Berger had served on board the light cruiser SMS «Wiesbaden», which on 1 June 1916 was sunk by the British battlecruiser HMS «Invincible». 598 crew members perished. The only survivor was chief fireman Hugo Zenne, who was picked up by the Norwegian steamer «Willy» and brought to Tønsberg. The Norwegian authorities wanted to detain him, but was sent home to Germany after a persistent effort by the German naval attaché in Norway, Hans Hilmers.

George John Charles Bucklow was born on 17 January 1896 in the town of Maidstone in the county of Kent, England. The 1901 census listed him as living with his parents George and Elizabeth Rebecca Bucklow at 170 Wheeler Street East in Maidstone.

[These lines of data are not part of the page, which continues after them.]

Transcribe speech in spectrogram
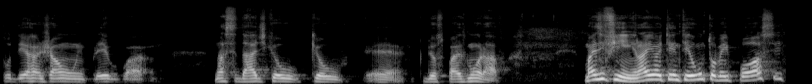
poder arranjar um emprego na cidade que, eu, que, eu, é, que meus pais moravam. Mas, enfim, lá em 81 tomei posse,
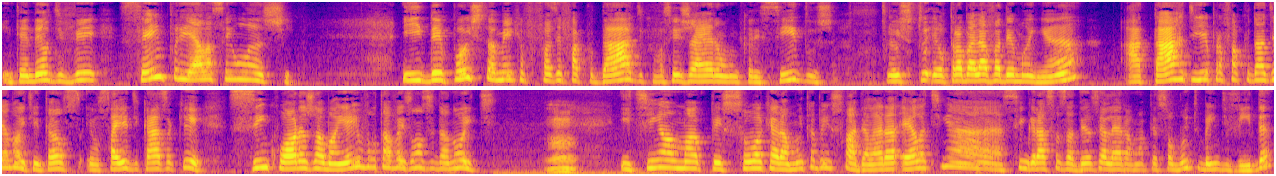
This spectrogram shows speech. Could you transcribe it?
Entendeu? De ver sempre ela sem um lanche. E depois também que eu fui fazer faculdade, que vocês já eram crescidos, eu, estu- eu trabalhava de manhã, à tarde e ia para a faculdade à noite. Então eu, saía de casa aqui 5 horas da manhã e eu voltava às 11 da noite. Hum. E tinha uma pessoa que era muito abençoada. Ela, era, ela tinha, assim, graças a Deus, ela era uma pessoa muito bem de vida.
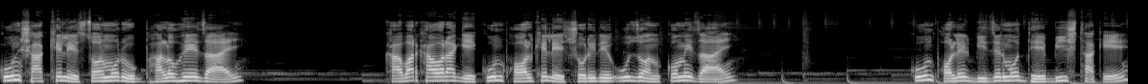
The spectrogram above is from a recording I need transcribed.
কোন শাক খেলে চর্মরোগ ভালো হয়ে যায়? খাবার খাওয়ার আগে কোন ফল খেলে শরীরে ওজন কমে যায়? কোন ফলের বীজের মধ্যে বিষ থাকে?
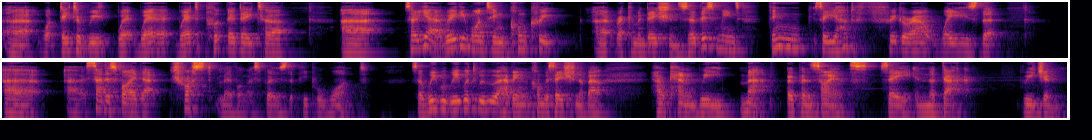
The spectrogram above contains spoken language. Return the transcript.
uh, what data re- where where where to put their data. Uh, so yeah, really wanting concrete uh, recommendations. So this means thing. So you have to figure out ways that uh, uh, satisfy that trust level, I suppose, that people want. So we were, we were, we were having a conversation about how can we map open science, say in the DACH region,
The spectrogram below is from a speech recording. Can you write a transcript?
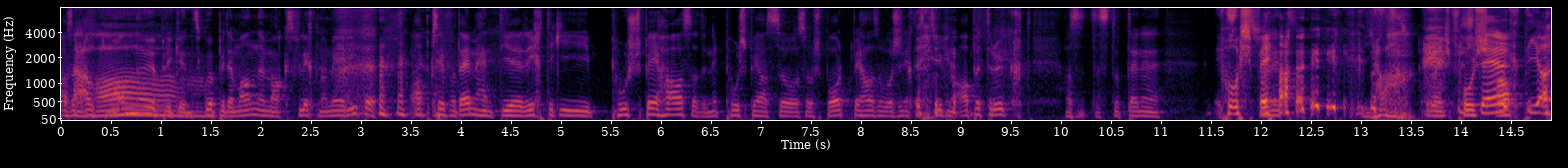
Also auch die Aha. Männer übrigens. Gut, bei den Männern mag es vielleicht noch mehr leiden. Abgesehen von dem haben die richtige Push-BHs, oder nicht Push-BHs, so, so Sport-BHs, wo wahrscheinlich das Zeug noch abdrückt. Also das tut denen... jetzt Push so BH. nicht- Ja, Du meinst Push verstärkt ja,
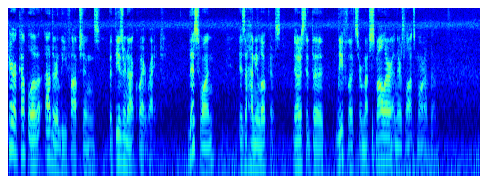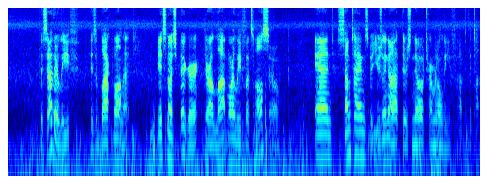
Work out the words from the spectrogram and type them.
Here are a couple of other leaf options, but these are not quite right. This one is a honey locust. Notice that the leaflets are much smaller and there's lots more of them. This other leaf is a black walnut. It's much bigger, there are a lot more leaflets also, and sometimes, but usually not, there's no terminal leaf up at the top.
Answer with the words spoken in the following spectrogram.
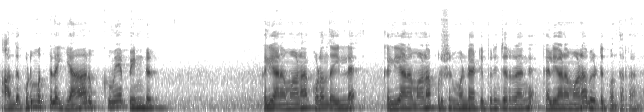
அந்த குடும்பத்தில் யாருக்குமே பெண்கள் கல்யாணமானால் குழந்தை இல்லை கல்யாணமானால் புருஷன் மண்டாட்டி பிரிஞ்சிடுறாங்க கல்யாணமானால் வீட்டுக்கு வந்துடுறாங்க.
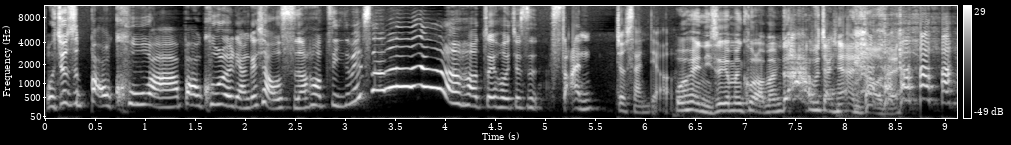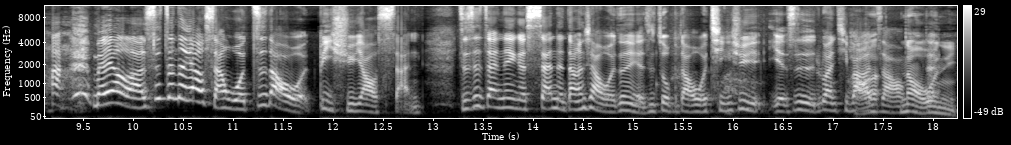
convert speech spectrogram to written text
我就是爆哭啊，爆哭了两个小时，然后自己这边删了，然后最后就是删就删掉了。不会，你是跟边哭老板啊？不小心按到的。没有啊，是真的要删。我知道我必须要删，只是在那个删的当下，我真的也是做不到，我情绪也是乱七八糟。那我问你，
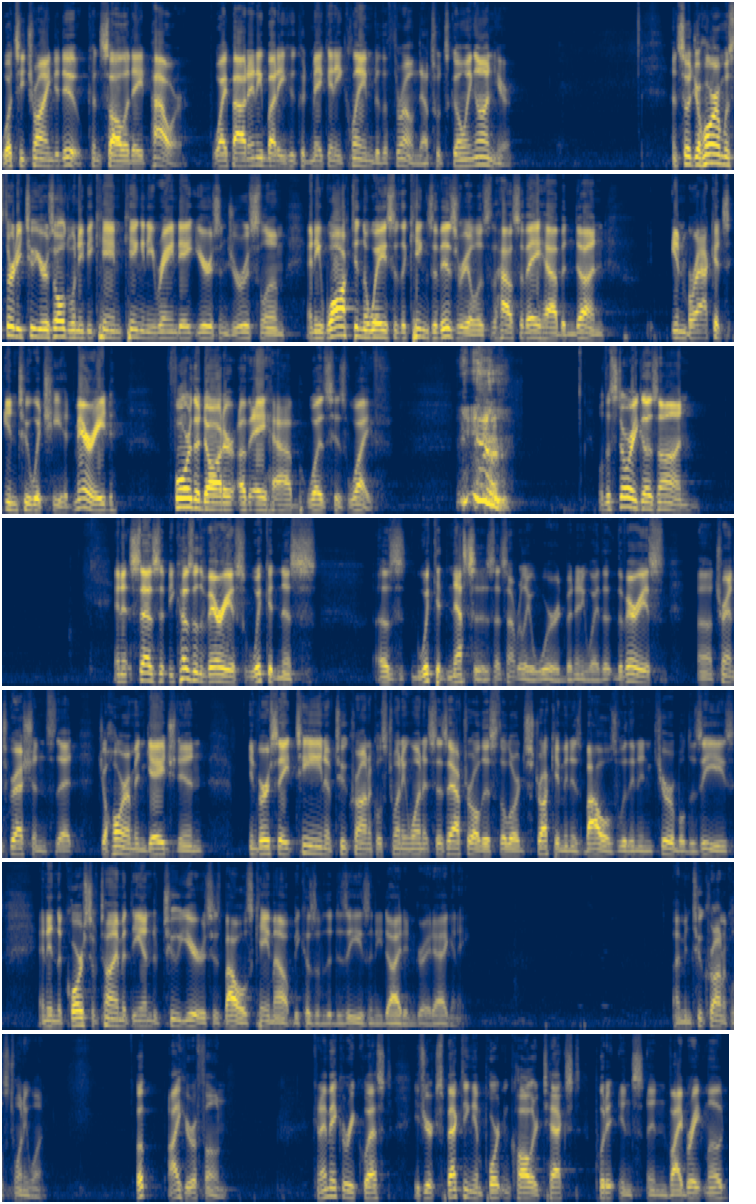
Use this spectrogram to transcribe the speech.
What's he trying to do? Consolidate power, wipe out anybody who could make any claim to the throne. That's what's going on here. And so Jehoram was 32 years old when he became king, and he reigned eight years in Jerusalem. And he walked in the ways of the kings of Israel, as the house of Ahab had done, in brackets, into which he had married, for the daughter of Ahab was his wife. well, the story goes on, and it says that because of the various wickedness, as wickednesses, that's not really a word, but anyway, the, the various uh, transgressions that Jehoram engaged in, in verse 18 of 2 Chronicles 21, it says, After all this, the Lord struck him in his bowels with an incurable disease and in the course of time, at the end of two years, his bowels came out because of the disease, and he died in great agony. I'm in 2 Chronicles 21. Oh, I hear a phone. Can I make a request? If you're expecting an important call or text, put it in, in vibrate mode.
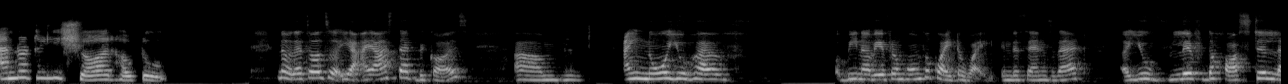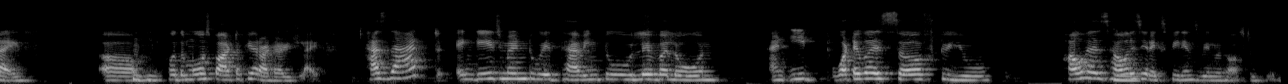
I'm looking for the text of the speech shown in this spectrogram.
I'm not really sure how to. No, that's also, yeah, I asked that because um, mm-hmm. I know you have been away from home for quite a while in the sense that uh, you've lived the hostel life um, mm-hmm. for the most part of your adult life. Has that engagement with having to live alone and eat whatever is served to you? How has how mm-hmm. has your experience been with hostel food?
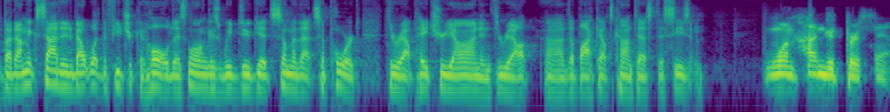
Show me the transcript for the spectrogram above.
But I'm excited about what the future could hold as long as we do get some of that support throughout Patreon and throughout uh, the Blackouts contest this season. 100%.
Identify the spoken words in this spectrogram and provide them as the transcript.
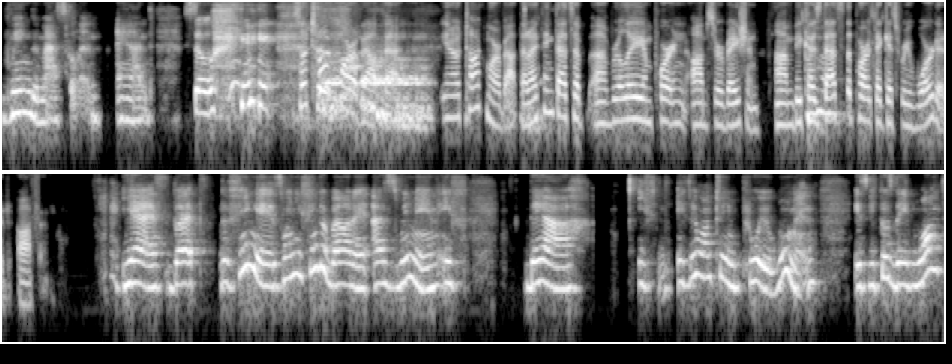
bring the masculine and so so talk more about that. You know talk more about that. I think that's a, a really important observation um, because uh-huh. that's the part that gets rewarded often. Yes but the thing is when you think about it as women if they are if if they want to employ a woman it's because they want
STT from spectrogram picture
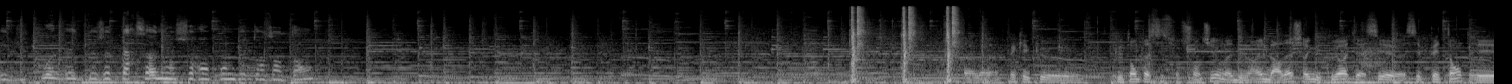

On 9 October 1911, Bucklow became Boy 2nd Class on the Royal Navy’s training ship HMS «Ganges». A boy aged 15 to 17 was rated as such on entry to a training ship of the Royal Navy. Such entry was conditional on a boy’s adequate physical height, weight, medical fitness, and evidence of being of ‘good character’. The boy’s parents or guardians would sign a declaration that the boy would serve in the navy for a minimum period (usually 12 years).

HMS» Turbulent. Photo: Unknown / Wikimedia Commons

In 1916, Bucklow became an able seaman aboard the Royal Navy’s destroyer HMS «Turbulent». He fell in action when HMS «Turbulent» was sunk by the German battleship SMS «Westfalen» in the early hours of 1 June 1916. Only 13 survived out of a crew of 109, and they were interned as prisoners of war. Bucklow was buried on 26 June.

Nicholas Landy was born on 24 November 1890 in the town of Garryricken, Windgap, in County Kilkenny in Ireland. Ireland was at this time a part of Great Britain. The Irish Free State was established in 1922. His parents were farmer John Landy and Alice, née O’Brien. The 1911 census listed Nicholas Landy’s occupation as farm labourer.

He volunteered for the Royal Navy in Chatham, England, on 7 March 1916.

Landy served as an ordinary seaman on board the Royal Navy’s destroyer HMS «Ettrick» 9 April–2. May.

He was in the barracks «HMS Pembroke I» in the naval base at Chatham 3 May–11. May, pending to be transferred to a new ship.

Landy served as a midshipman aboard the destroyer HMS «Turbulent» from 12 May. He fell in action on 1 June 1916 and was buried on 30 June.

On his tombstone is engraved «Mother’s Only Son». Landy had three sisters: Catherine (1893–), Alice (1895–) and Margaret (1898–).

His name is included in the Kilkenny World War I Memorial in the Kilkenny Peace Park.

Morten Bakkeli